The reasons are complex, both military and social, environmental and economic.
Yet a significant proportion of local public opinion feels that France, as a high-tech Western military power, should have been able to "sort" the problem and should now get out of the way if it cannot do so.
Those feelings seem to have motivated the protesters who blockaded the French army convoy.
And this comes after earlier causes of resentments, as Nguessan pointed out: "The speeches of Sarkozy in Dakar, Macron in Ouagadougou; the war in Ivory Coast; the discouraging results of the campaign against terrorism.
"Questions related to the currency, debt, support for local dictators and ill-chosen words."
But underlying social and communal factors also shape the attitudes of some.
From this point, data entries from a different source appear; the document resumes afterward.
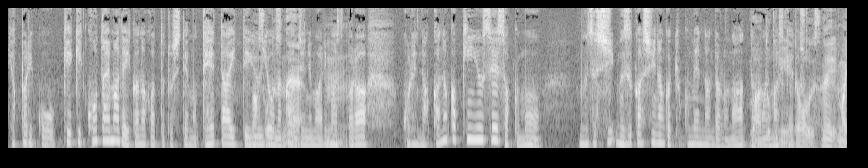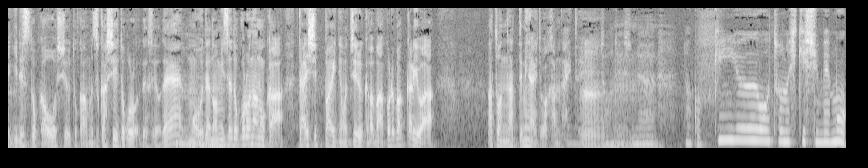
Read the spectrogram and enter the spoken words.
やっぱりこう景気後退までいかなかったとしても、停滞っていうような感じにもありますから、まあねうん、これ、なかなか金融政策も。難しい難しいなんか局面なんだろうなって思いますけど、まあ、そうですね、まあ、イギリスとか欧州とか難しいところですよね、うん、もう腕の見せ所なのか、大失敗に陥るか、まあ、こればっかりは後になってみないと分かんないという。うん、そうですね、なんか金融をその引き締めも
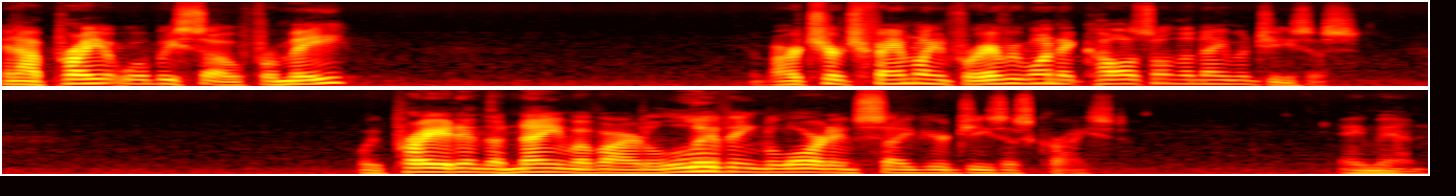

One senior Sahel military officer said he saw the French as allies of Tuareg former separatist rebels in northern Mali - an allegation fiercely and credibly denied in Paris.
Similar complexities surround France's support for West Africa regional body Ecowas - which is currently trying to pressure coup leaders in Mali and Guinea to rapidly return their countries to civilian constitutional rule.
A growing number of young people regard the regional bloc as an incumbent presidents' club, too slow to criticise civilian rulers who manipulate democratic rules and unwilling to acknowledge the strength of popular support for military leaders promising reform.
So in backing Ecowas as the legitimate African crisis management institution, France ends up being perceived as a prop for the old guard establishment.
* Paul Melly is a consulting fellow with the Africa Programme at the think-tank Chatham House in London.